The following computer-generated description may contain errors and does not represent the quality of the book.Stack Annex 774 Tu ...Preface. Thxsb famous Tales were first made known to English readers Id 1704 A.D., by M.Galland, Professor of Arabic in the Royal College of Paris, and a resident for some time at Constantinople. They at once became exceedingly popular, 1 and have ever since maintained a foremost position in the Juvenile Literature of this country. These stories, on their first introduction into England, laboured under the disadvantage of having passed through the process of a double translation, first from Arabic into French, and then from French into English. Dr Jonathan Scott, Oriental Professor at the then existing East India College, and a friend oi Dr White, the learned Professor of Arabic in the University ol Oxford, published in 1811 A.D. a new edition, carefully revised, and occasionally corrected from the Arabic. Of this version Ml Hay Macnaughten, who himself commenced a translation from the Arabic Ms., speaks as the best rendering of these tales. The Rev. Edward Forster published, a few years later, an edition closely correspondent with the first English text fromM. Galland sFrench translation. This has had a very wide circulation in this country. The only other edition which requires to be mentioned is that published in 1839, by Mr Edward Lane, the author of the well-known book, Modern Egyptians. This edition deserves the highest praise. In the language oi the London and Westminster 1 An amuaing story Is told of M.GallaixL He Usaid to have been freqoK.tly loosed at night by persons calling loudly for him. On his opening his window to see what waa the matter, they cried out, Ovous, qui tava de rijolia Mntet, tt qui us Tcconta si tncn ratonta nous en un. Pre ce to Joseph Von Hammers Nesu Arabian Nighte.This book is a reproduction of an important historical work. Forgotten Books uses state-of-the-art technology to digitally-enhance the work, preserving the original format whilst repairing imperfections present in the aged copy. In rare cases, an imperfection in the original, such as a blemish or missing page, may be replicated in our edition. We do, however, repair the vast majority of imperfections successfully; any imperfections that remain are intentionally left to preserve the state of such historical works.Tags: arabian entertainments nights sultan time day caliph palace replied vizier house brother saw father place mother slave city immediately night read more

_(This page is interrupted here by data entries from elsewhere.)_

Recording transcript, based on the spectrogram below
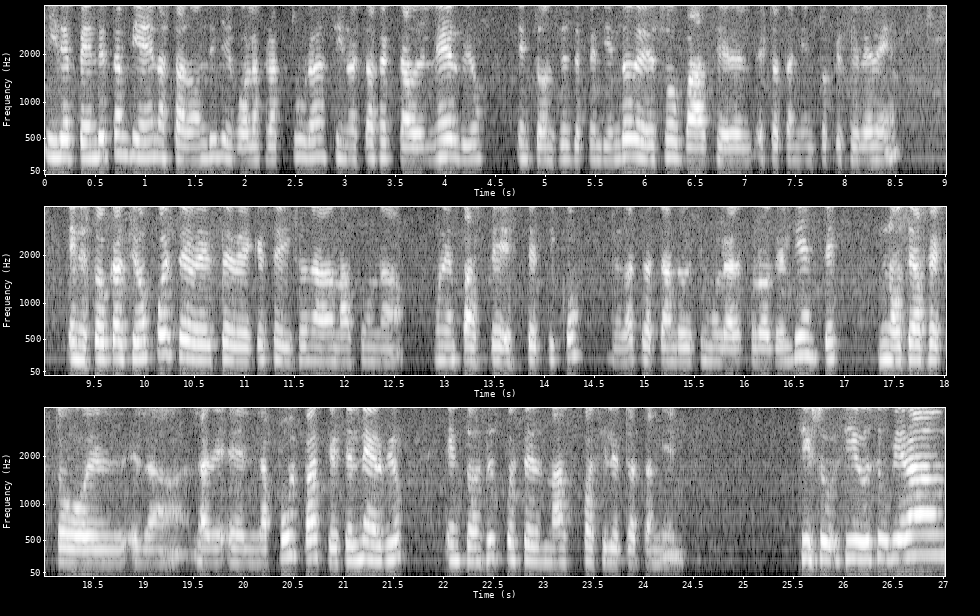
Y depende también hasta dónde llegó la fractura, si no está afectado el nervio. Entonces, dependiendo de eso, va a ser el, tratamiento que se le dé. En esta ocasión, pues se ve, se ve que se hizo nada más una, un empaste estético, ¿verdad? tratando de simular el color del diente. No se afectó la, la, la pulpa, que es el nervio, entonces pues es más fácil el tratamiento. Si, si se hubiera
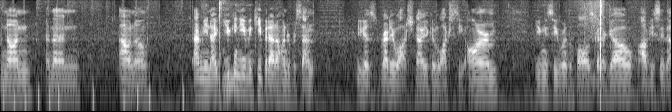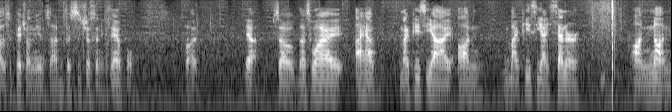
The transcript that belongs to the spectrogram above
none and then I don't know. I mean, I, you can even keep it at 100% because ready watch. Now you can watch the arm. You can see where the ball is going to go. Obviously that was a pitch on the inside. This is just an example. But yeah, so that's why I have my PCI on my PCI center on none.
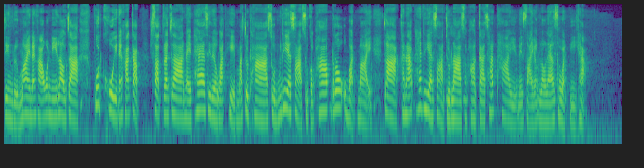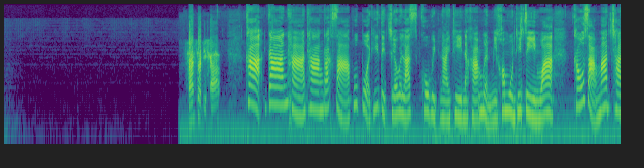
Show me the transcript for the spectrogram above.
จริงหรือไม่นะคะ วันนี้เราจะพูดคุยนะคะกับศาสตราจารย์ในายแพทย์ศิริวัตรเหมมัจจุธาศูนย์วิทยาศาสตร์สุขภาพโรคอุบัติใหม่ จากคณะแพทยศาสตร์จุฬาสภากาชาติไทยอยู่ในสายกับเราแล้ว สวัสดีค่ะครับสวัสดีครับ ค่ะ การหาทางรักษาผู้ป่วยที่ติดเชื้อไวรัสโควิด -19 นะคะ เหมือนมีข้อมูลที่จีนว่าเขาสามารถใช้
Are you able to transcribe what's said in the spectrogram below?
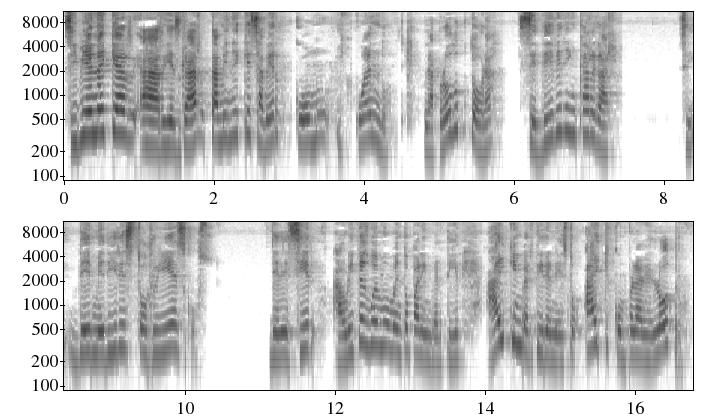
Si bien hay que arriesgar, también hay que saber cómo y cuándo. La productora se debe de encargar de medir estos riesgos, de decir, ahorita es buen momento para invertir, hay que invertir en esto, hay que comprar el otro.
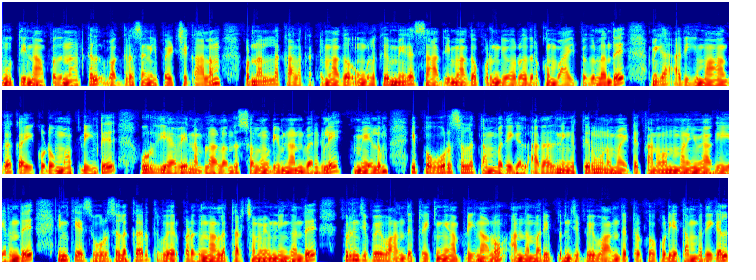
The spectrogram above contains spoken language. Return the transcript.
நூற்றி நாற்பது நாட்கள் வக்ர சனி பயிற்சி காலம் ஒரு நல்ல காலகட்டமாக உங்களுக்கு மிக சாத்தியமாக புரிஞ்சு வருவதற்கும் வாய்ப்புகள் வந்து மிக அதிகமாக கைகூடும் அப்படின்ட்டு உறுதியாகவே நம்மளால் வந்து சொல்ல முடியும் நண்பர்களே. மேலும் இப்போ ஒரு சில தம்பதிகள் அதாவது நீங்கள் திருமணம் ஆயிட்டு கணவன் மனைவியாக இருந்து இன்கேஸ் ஒரு சில கருத்து வேறுபாடுகள்னால தற்சமயம் நீங்கள் வந்து பிரிஞ்சு போய் வாழ்ந்துட்டு இருக்கீங்க அப்படின்னாலும் அந்த மாதிரி பிரிஞ்சு போய் வாழ்ந்துட்டு இருக்கக்கூடிய தம்பதிகள்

Excerpt from New Arabian Nights: The DynamiterI am in the habit, replied the Prince, of looking not so much to the nature of a gif...t as to the spirit in which it is offered.The spirit, sir, returned the young man, with another bow, is one of mockery.About the PublisherForgotten Books publishes hundreds of thousands of rare and classic books. Find more at www.forgottenbooks.comThis book is a reproduction of an important historical work. Forgotten Books uses state-of-the-art technology to digitally reconstruct the work, preserving the original format whilst repairing imperfections present in the aged copy. In rare cases, an imperfection in the original, such as a blemish or missing page, may be replicated in our edition. We do, however, repair the vast majority of imperfections successfully; any imperfections that remain are intentionally left to preserve the state of such historical works. read more
For the past two hundred years, Western readers, young and old alike, have been transported to the fabulous Orient by means of the...se remarkable stories, in which the everyday mingles on an equal footing with the uncanny and the miraculous. Accompanying the text are illustrations by W. Heath Robinson, which are themselves miracles of visual and imaginative sympathy. read more